Willis Carto (who also publishes the blatantly racist Barnes Review) and those like him cling to their delusions as devoutly as monks in a sacred order. Facts that undermine their pro-white, anti-Jewish, xenophobic, nationalistic view of the world are dismissed as blithely as a Christian fundamentalist dismisses radiometric dating or the Big Bang theory. And some ties to Christianity are still more direct; among the banner ads at the bottom of the front page are a graphic urging readers to join “Gideon’s Elite” and “prepare for kingdom service,” and another that states flatly “the Jews are not the Israelites of the Bible” and then seems to make the bizarre claim that Jews are responsible for cancer and diseases in livestock. Most mainstream American Christians object to the attempt by white supremacists like Carto to link their fascist ideologies to the philosophy of Jesus, but there is undoubtedly a small minority who believe that Carto, his staff of writers, and the religious extremists who advertise within the pages of the AFP, have gotten it just right.
There is also a small banner ad near the bottom of the front page for tax protester organization the Free Enterprise Society. How could there not be? The AFP is a champion of numerous conspiracy theories, including income tax denial, but most notably the unsupported and totally refuted claim that the 9/11 terrorist attacks were an inside job, planned and perpetrated, or at least consciously allowed by the United States government or some mysterious higher power still. Articles from the AFP are cited numerous times in Loose Change and by conspiracy delusionist Alex Jones in several of his hysterical documentaries.
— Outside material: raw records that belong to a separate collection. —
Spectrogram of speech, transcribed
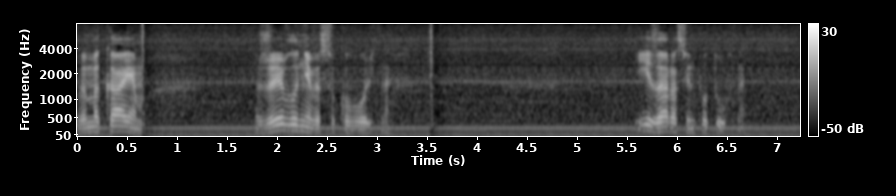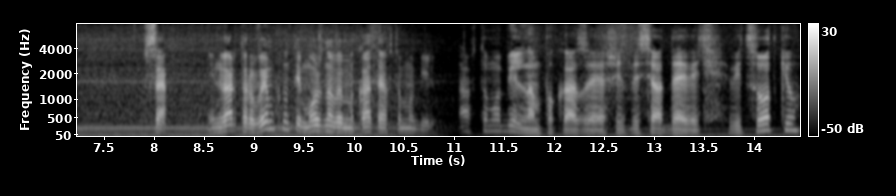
вимикаємо живлення високовольтне. І зараз він потухне. Все. Інвертор вимкнутий, можна вимикати автомобіль. Автомобіль нам показує 69%.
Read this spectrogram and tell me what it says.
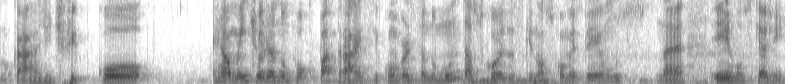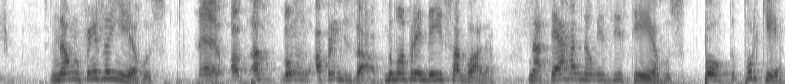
no carro, a gente ficou realmente olhando um pouco pra trás e conversando muitas coisas que nós cometemos, né? Erros que a gente. Não vejam em erros. É, a- a- vamos, aprendizado. Vamos aprender isso agora. Na Terra não existem erros. Ponto. Por quê?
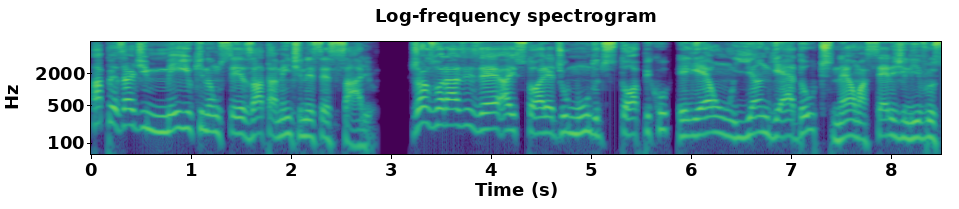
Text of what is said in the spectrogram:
apesar de meio que não ser exatamente necessário. Jogos Vorazes é a história de um mundo distópico, ele é um young adult, né, uma série de livros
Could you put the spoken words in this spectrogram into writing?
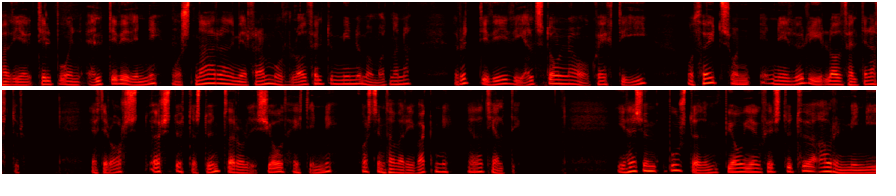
hafði ég tilbúin eldi við inni og snaraði mér fram úr loðfeldum mínum á modnana, rutti við í eldstóna og kvekti í og þauðt svo niður í loðfeldin aftur. Eftir örstutta stund var orðið sjóð heitt inni, hvort sem það var í vagnni eða tjaldi. Í þessum bústöðum bjó ég fyrstu tvö árin mín í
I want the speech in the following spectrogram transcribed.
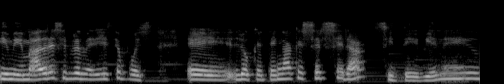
Y mi madre siempre me dice, pues eh, lo que tenga que ser será, si te viene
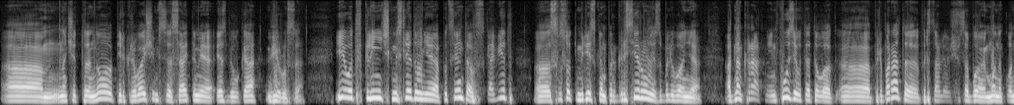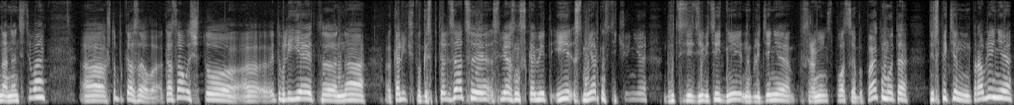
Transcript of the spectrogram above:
значит, но перекрывающимися сайтами S-белка вируса. И вот в клиническом исследовании пациентов с ковид э, с высоким риском прогрессирования заболевания однократная инфузия вот этого э, препарата, представляющего собой моноклональные антитела, э, что показало? Оказалось, что это влияет на количество госпитализации, связанных с ковид, и смертность в течение 29 дней наблюдения по сравнению с плацебо. Поэтому это перспективное направление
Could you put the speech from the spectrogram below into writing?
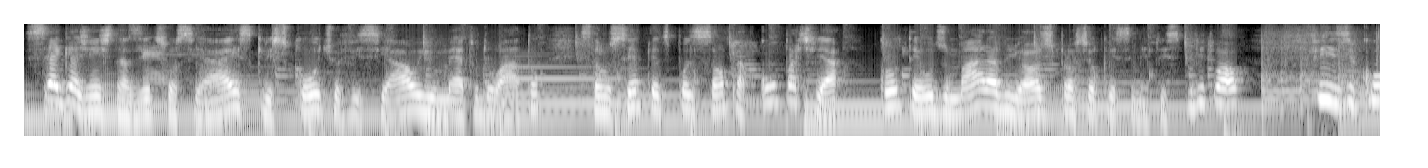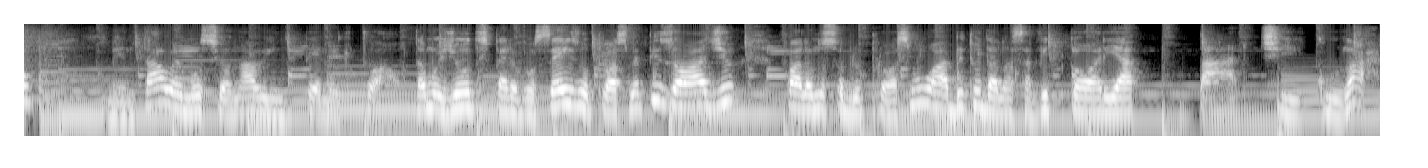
Segue a gente nas redes sociais, Cris Coach Oficial e o Método Atom. Estamos sempre à disposição para compartilhar conteúdos maravilhosos para o seu crescimento espiritual, físico, mental, emocional e intelectual. Tamo junto, espero vocês no próximo episódio, falando sobre o próximo hábito da nossa vitória particular.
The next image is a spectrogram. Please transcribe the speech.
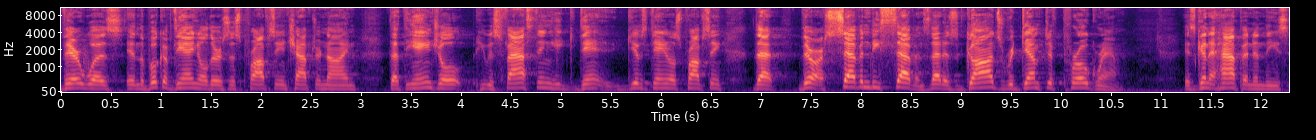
there was, in the book of Daniel, there's this prophecy in chapter 9 that the angel, he was fasting, he da- gives Daniel's prophecy that there are 77s. That is God's redemptive program is going to happen in these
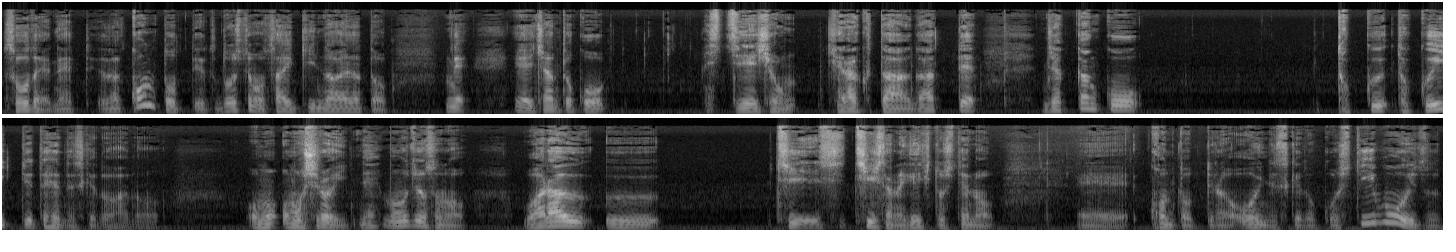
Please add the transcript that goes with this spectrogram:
そうだよねって。コントっていうとどうしても最近のあれだとね、えーちゃんとこうシチュエーションキャラクターがあって若干こう得得意って言って変ですけどあのおも面白い。ね。もちろんその笑うち小さな劇としての、えーコントっていうのが多いんですけどこうシティボーイズ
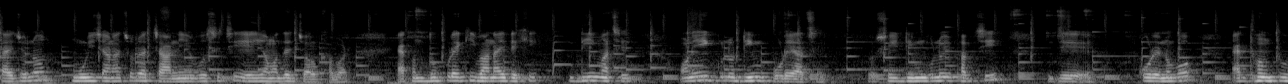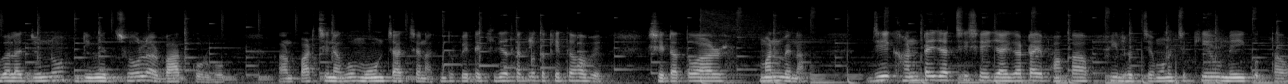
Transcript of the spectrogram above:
তাই জন্য মুড়ি, চানাচুর আর চা নিয়ে বসেছি, এই আমাদের জলখাবার। এখন দুপুরে কি বানাই দেখি? ডিম আছে, অনেকগুলো ডিম পড়ে আছে। তো সেই ডিমগুলোই ভাবছি যে করে নেব। একদম দুবেলার জন্য ডিমের ঝোল আর ভাত করব। কারণ পারছি না গো, মন চাচ্ছে না। কিন্তু পেটে খিদে থাকলে তো খেতে হবে, সেটা তো আর মানবে না। যে খানটায় যাচ্ছি, সেই জায়গাটায় ফাঁকা ফিল হচ্ছে, মনে হচ্ছে কেউ নেই কোথাও।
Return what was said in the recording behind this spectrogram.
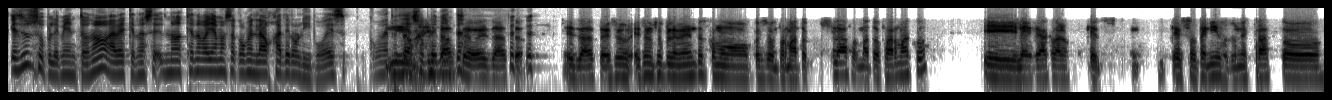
Es un suplemento, ¿no? A ver, que no, no, es que no vayamos a comer la hoja del olivo, es como un suplemento. Exacto, exacto. Es, un, es un suplemento, es como pues, un formato cápsula, formato fármaco y la idea, claro, que es, que es obtenido de un extracto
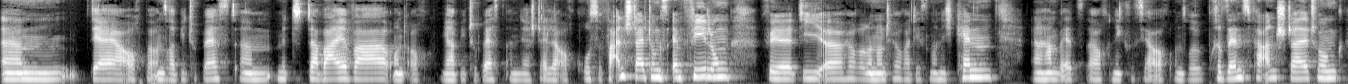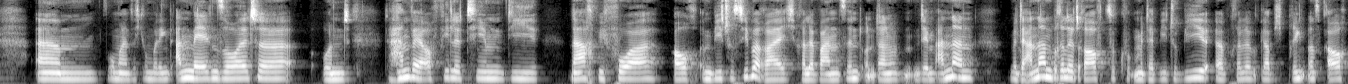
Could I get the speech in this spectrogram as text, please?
ähm, der ja auch bei unserer B2Best ähm, mit dabei war und auch ja B2Best an der Stelle auch große Veranstaltungsempfehlungen für die äh, Hörerinnen und Hörer, die es noch nicht kennen, äh, haben wir jetzt auch nächstes Jahr auch unsere Präsenzveranstaltung, ähm, wo man sich unbedingt anmelden sollte. Und da haben wir ja auch viele Themen, die nach wie vor auch im B2C-Bereich relevant sind und dann dem anderen mit der anderen Brille drauf zu gucken, mit der B2B-Brille, glaube ich, bringt uns auch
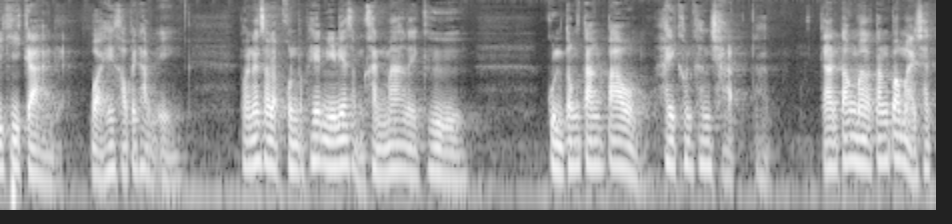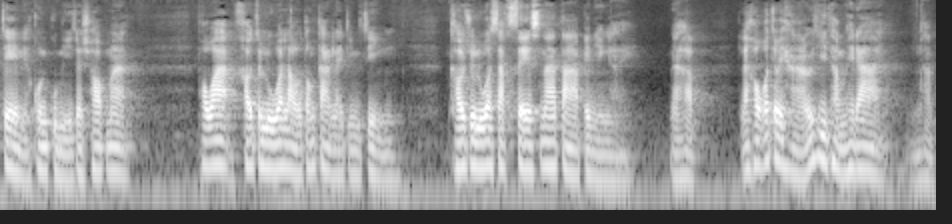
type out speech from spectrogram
วิธีการเนี่ยปล่อยให้เขาไปทำเอง เพราะนั้นสำหรับคนประเภทนี้เนี่ยสำคัญมากเลยคือ คุณต้องตั้งเป้าให้ค่อนข้างชัดนะครับการต้องมาตั้งเป้าหมายชัดเจนเนี่ยคนกลุ่มนี้จะชอบมาก เพราะว่าเขาจะรู้ว่าเราต้องการอะไรจริง ๆ เขาจะรู้ว่า success หน้าตาเป็นยังไงนะครับแล้วเขาก็จะไปหาวิธีทำให้ได้นะครับ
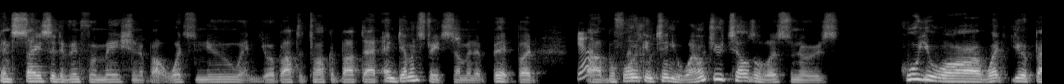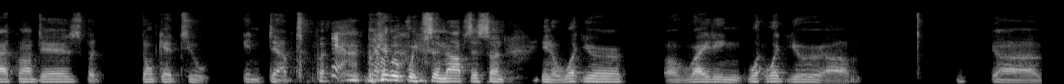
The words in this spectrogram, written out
concisive information about what's new, and you're about to talk about that and demonstrate some in a bit. But Yeah. uh, before we continue, why don't you tell the listeners who you are, what your background is, but don't get too in depth. But, Yeah, but no. give a brief synopsis on, you know, what you're uh, writing, what what your um, uh,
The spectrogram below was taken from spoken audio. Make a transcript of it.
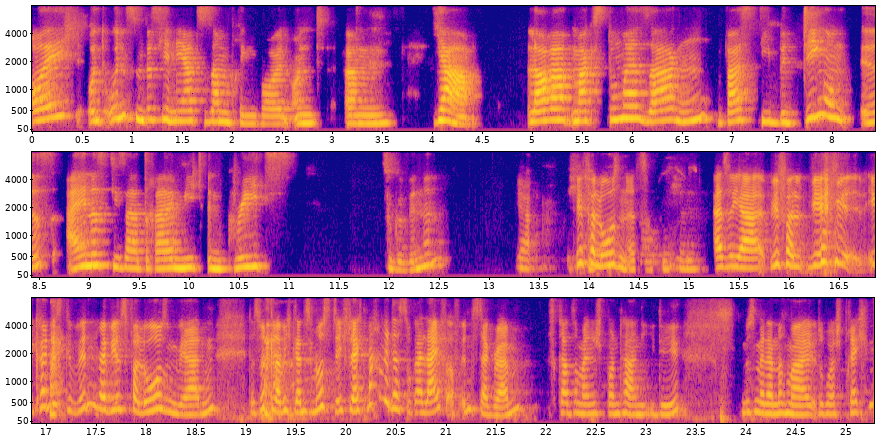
euch und uns ein bisschen näher zusammenbringen wollen. Und ähm, ja, Laura, magst du mal sagen, was die Bedingung ist, eines dieser drei Meet and Greets zu gewinnen? Ja, wir verlosen es. Also ja, wir, wir, wir, ihr könnt es gewinnen, weil wir es verlosen werden. Das wird, glaube ich, ganz lustig. Vielleicht machen wir das sogar live auf Instagram. Das ist gerade so meine spontane Idee. Müssen wir dann nochmal drüber sprechen.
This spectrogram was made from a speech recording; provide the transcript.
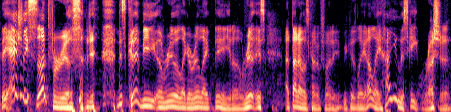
They actually sucked for real. So this, this could be a real like a real life thing. You know, real. It's. I thought that was kind of funny because like I was like, how you escape Russia?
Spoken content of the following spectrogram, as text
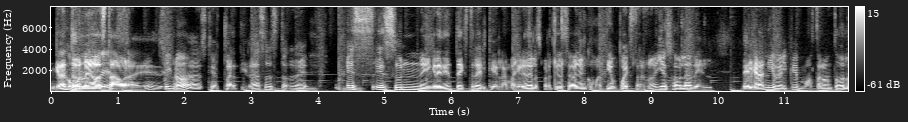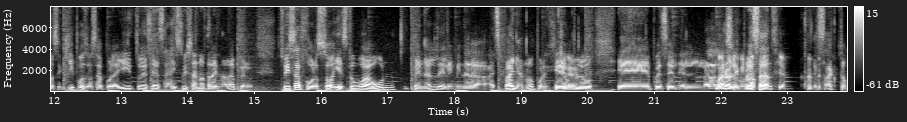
Gran torneo hasta ahora, ¿eh? Sí, ¿no? Es que partidazo eh, es, es, un ingrediente extra el que la mayoría de los partidos se vayan como a tiempo extra, ¿no? Y eso habla del, del gran nivel que mostraron todos los equipos. O sea, por ahí tú decías, ay, Suiza no trae nada, pero Suiza forzó y estuvo a un penal de eliminar a, España, ¿no? Por ejemplo, eh, pues el, el la, bueno, eliminó a Francia. Exacto.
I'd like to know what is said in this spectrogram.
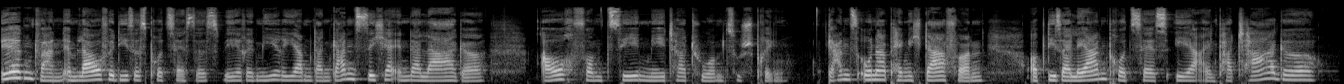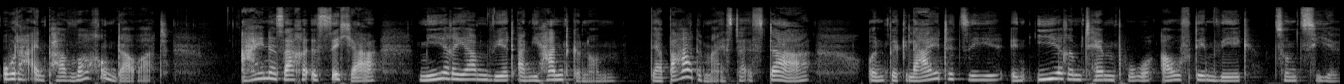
Irgendwann im Laufe dieses Prozesses wäre Miriam dann ganz sicher in der Lage, auch vom 10-Meter-Turm zu springen ganz unabhängig davon, ob dieser Lernprozess eher ein paar Tage oder ein paar Wochen dauert. Eine Sache ist sicher, Miriam wird an die Hand genommen. Der Bademeister ist da und begleitet sie in ihrem Tempo auf dem Weg zum Ziel.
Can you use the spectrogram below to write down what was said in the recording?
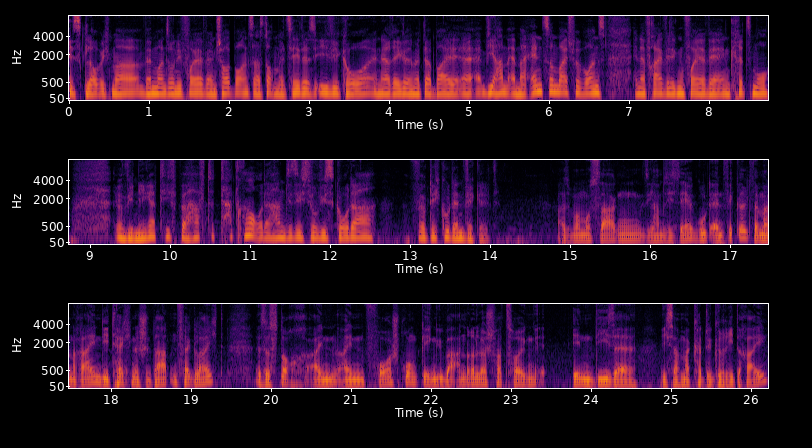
ist, glaube ich mal, wenn man so in die Feuerwehren schaut, bei uns da ist doch Mercedes, Ivico in der Regel mit dabei. Äh, wir haben MAN zum Beispiel bei uns in der Freiwilligen Feuerwehr in Kritzmo. Irgendwie negativ behaftet Tatra oder haben die sich so wie Skoda wirklich gut entwickelt? Also man muss sagen, sie haben sich sehr gut entwickelt. Wenn man rein die technischen Daten vergleicht, es ist doch ein, ein Vorsprung gegenüber anderen Löschfahrzeugen in dieser, ich sag mal, Kategorie 3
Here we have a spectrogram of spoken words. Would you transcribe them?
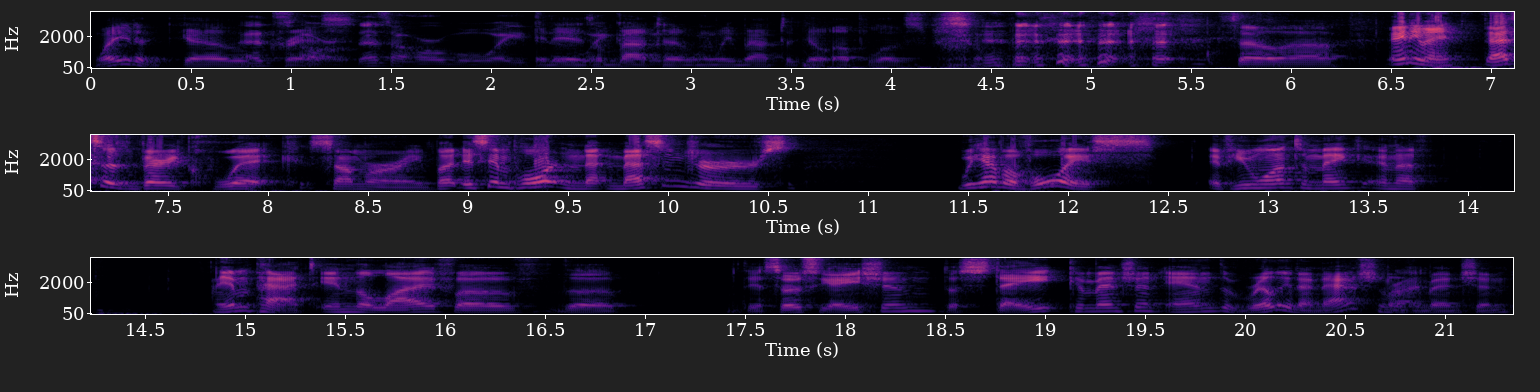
Way to go, That's Chris. hor- that's a horrible way to It is. I'm about to when we morning. about to go upload. so uh, anyway, that's a very quick summary, but it's important that messengers we have a voice. If you want to make an uh, impact in the life of the the association, the state convention, and the really the national Right. convention,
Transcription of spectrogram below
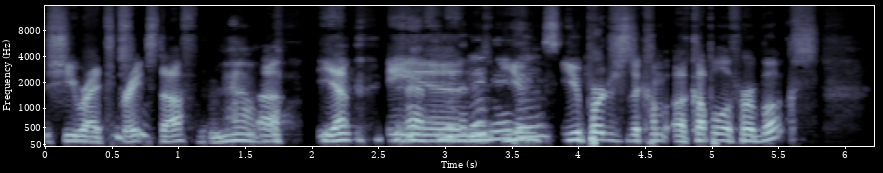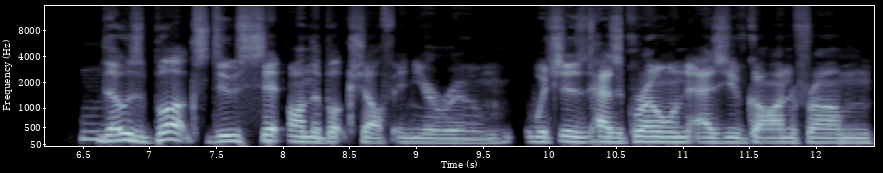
she writes great stuff. Uh, yep, and you you purchased a, com- a couple of her books. Those books do sit on the bookshelf in your room, which is has grown as you've gone from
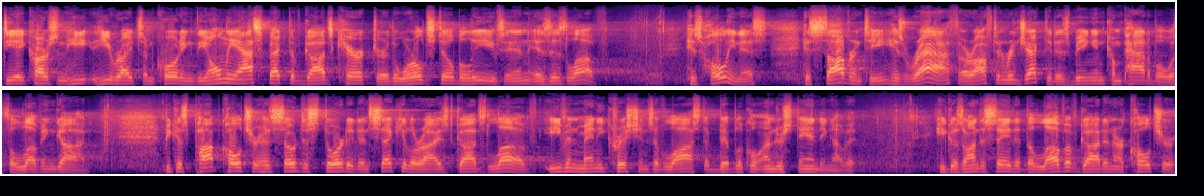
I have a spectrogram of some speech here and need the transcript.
D.A. Carson, he, he writes, I'm quoting, the only aspect of God's character the world still believes in is his love. His holiness, his sovereignty, his wrath are often rejected as being incompatible with a loving God. Because pop culture has so distorted and secularized God's love, even many Christians have lost a biblical understanding of it. He goes on to say that the love of God in our culture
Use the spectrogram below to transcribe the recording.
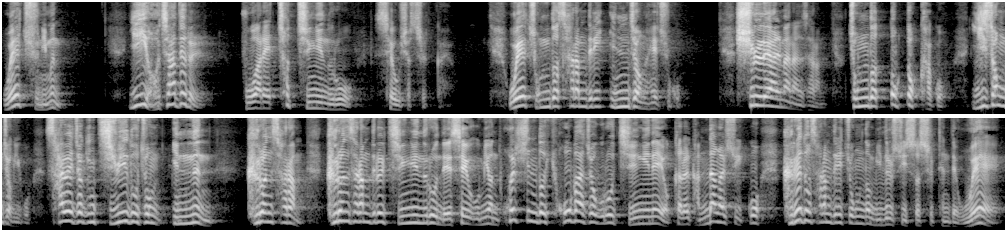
왜 주님은 이 여자들을 부활의 첫 증인으로 세우셨을까요? 왜 좀 더 사람들이 인정해주고 신뢰할 만한 사람, 좀 더 똑똑하고 이성적이고 사회적인 지위도 좀 있는 그런 사람, 그런 사람들을 증인으로 내세우면 훨씬 더 효과적으로 증인의 역할을 감당할 수 있고 그래도 사람들이 조금 더 믿을 수 있었을 텐데 왜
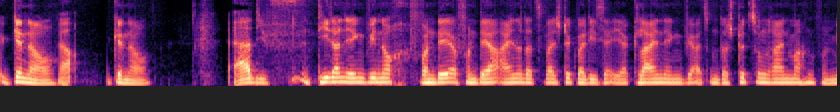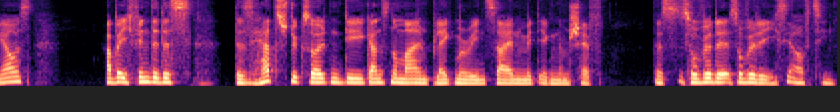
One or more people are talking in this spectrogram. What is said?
Genau. Ja. Genau. Ja, die, die dann irgendwie noch von der, von der ein oder zwei Stück, weil die ist ja eher klein, irgendwie als Unterstützung reinmachen von mir aus. Aber ich finde, das, das Herzstück sollten die ganz normalen Plague Marines sein mit irgendeinem Chef. Das, so, würde, so würde ich sie aufziehen.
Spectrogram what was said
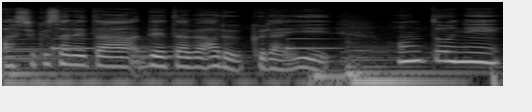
圧縮されたデータがあるくらい本当に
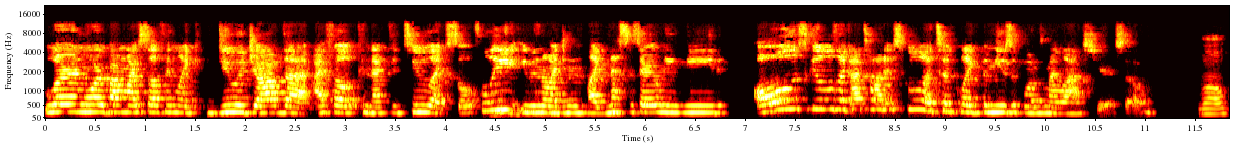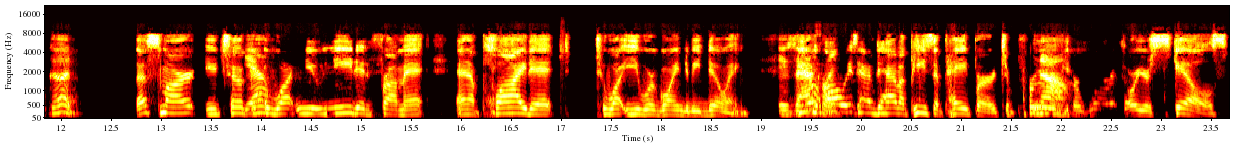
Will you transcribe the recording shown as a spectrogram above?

The AFP has become so associated with the Alex Joneses of the world that other conspiracy theory organizations, mostly members of the 9/11 Truth Movement grasping at credibility, have disowned it. OilEmpire.Us, a 9/11 Truther website that characterizes the attacks on the Twin Towers and Pentagon as an “American Reichstag fire,” has a page devoted to the AFP that describes it as “an ultra-right-wing Holocaust denial publication,” and blames the paper for propagating “One of the most absurd hoaxes yet floated to distract the 9/11 truth movement,” namely “the claim that Flight 93 never existed.” When a website that claims John F. Kennedy was killed by the CIA as a “coup d’etat against democracy” wants nothing to do with your newspaper, you have gone too far.
That doesn’t bother Willis Carto, though, I’m sure. To an old Nazi like him, the sight of the 9/11 Truth Movement eating its own tail must be a familiar one. Following George Wallace’s unsuccessful presidential bid in 1968, Carto took control of the Youth for Wallace organization and transformed it into the overtly racist National Youth Alliance. In a precursor to the death of Liberty Lobby at the hands of rival white supremacists, Carto lost control of the National Youth Alliance to fellow neo-fascist William Luther Pierce, who rechristened it the National Alliance and built it into the largest and most infamous neo-Nazi association in the country. If Carto, who is 81, lives long enough to overstay his welcome at the American Free Press, he may disappear for a few months, only to reemerge with yet another new and better outlet for his thinly-veiled National Socialism, racism, and conspiratorial rantings. One advantage of being a worm: there are always plenty of rocks to crawl under.